Exercise aim
The entries are to be returned exactly, with images left out.
BEGIN Records
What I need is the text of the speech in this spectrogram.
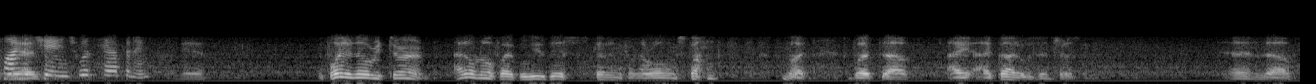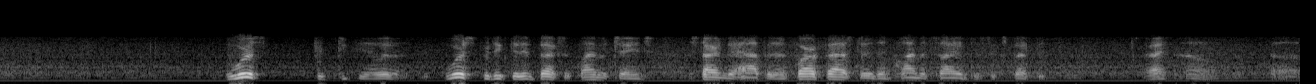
climate Yeah. change. What's happening? Yeah. The point of no return. I don't know if I believe this coming from the Rolling Stone, but but uh, I I thought it was interesting. And uh, the worst you know, worst predicted impacts of climate change starting to happen, and far faster than climate scientists expected. Right. I don't know. Uh,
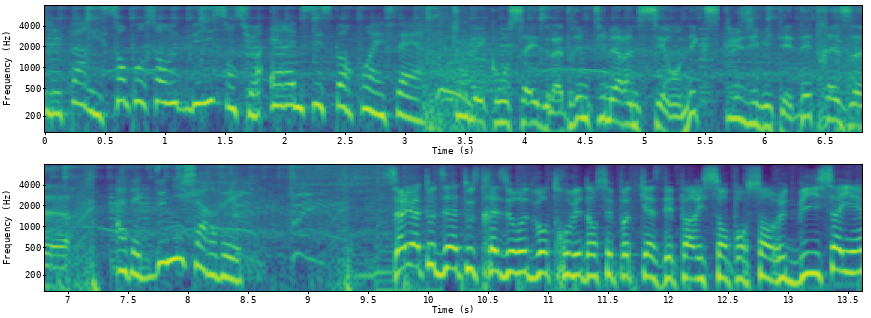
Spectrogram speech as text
Les paris 100% rugby sont sur rmcsport.fr Tous les conseils de la Dream Team RMC en exclusivité dès 13h avec Denis Charvet. Salut à toutes et à tous, très heureux de vous retrouver dans ce podcast des Paris 100% rugby. Ça y est,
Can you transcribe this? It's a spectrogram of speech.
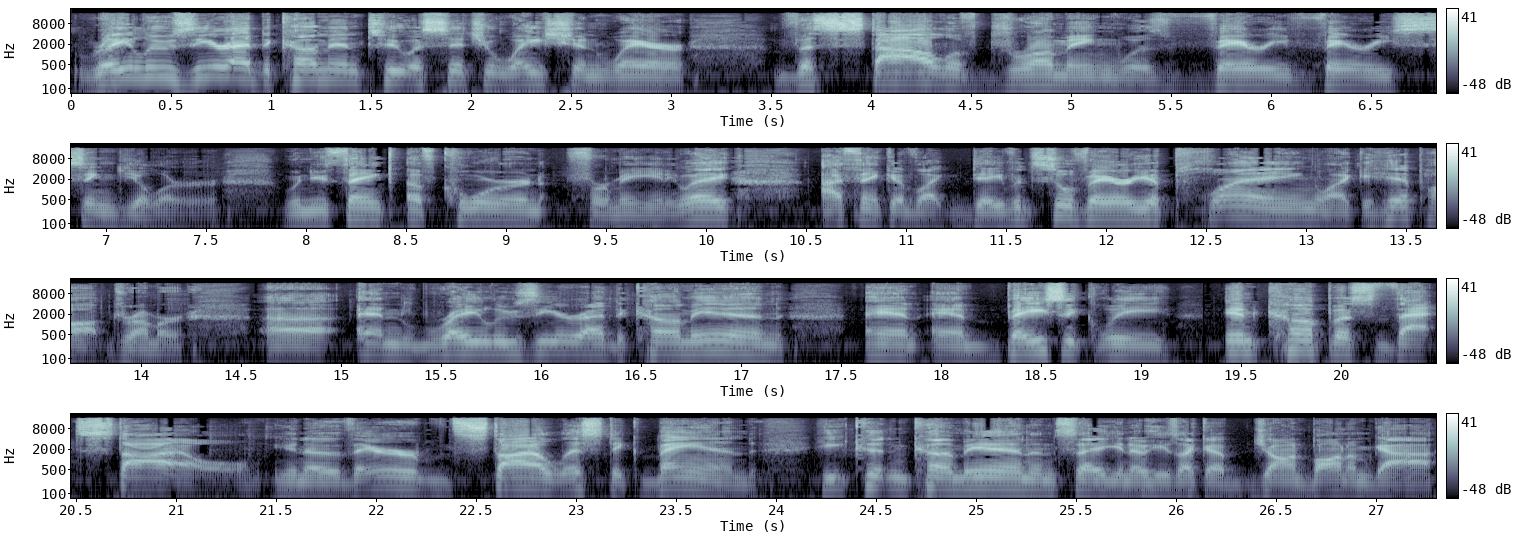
Ray Luzier had to come into a situation where the style of drumming was very, very singular. When you think of Korn, for me anyway, I think of like David Silveria playing like a hip hop drummer, uh, and Ray Luzier had to come in and and basically encompass that style. You know, their stylistic band. He couldn't come in and say, you know, he's like a John Bonham guy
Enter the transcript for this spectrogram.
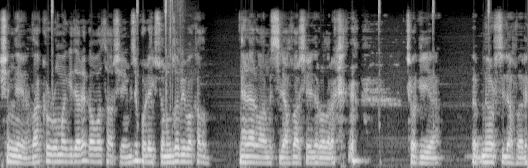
Şimdi locker room'a giderek avatar şeyimizi, koleksiyonumuza bir bakalım. Neler varmış silahlar şeyler olarak. Çok iyi ya. Hep nerf silahları.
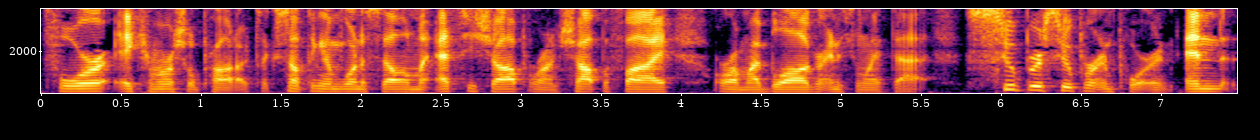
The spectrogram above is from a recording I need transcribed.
for a commercial product, like something I'm going to sell on my Etsy shop or on Shopify or on my blog or anything like that. Super, super important. And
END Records
Output of the task
What I need is the text of the speech in this spectrogram.
climate Yeah. change. What's happening? Yeah. The point of no return. I don't know if I believe this coming from the Rolling Stone, but but uh, I I thought it was interesting. And uh, the worst you know, worst predicted impacts of climate change starting to happen, and far faster than climate scientists expected. Right. I don't know. Uh,
Spectrogram speech as text
Les paris 100% rugby sont sur rmcsport.fr Tous les conseils de la Dream Team RMC en exclusivité dès 13h avec Denis Charvet. Salut à toutes et à tous, très heureux de vous retrouver dans ce podcast des Paris 100% rugby. Ça y est,
Can you transcribe this? It's a spectrogram of speech.
Ray Luzier had to come into a situation where the style of drumming was very, very singular. When you think of Korn, for me anyway, I think of like David Silveria playing like a hip hop drummer, uh, and Ray Luzier had to come in and and basically encompass that style. You know, their stylistic band. He couldn't come in and say, you know, he's like a John Bonham guy
Enter the transcript for this spectrogram.
Şimdi locker room'a giderek avatar şeyimizi, koleksiyonumuza bir bakalım. Neler varmış silahlar şeyler olarak. Çok iyi ya. Hep nerf silahları.
The spectrogram above is from a recording I need transcribed.
for a commercial product, like something I'm going to sell on my Etsy shop or on Shopify or on my blog or anything like that. Super, super important. And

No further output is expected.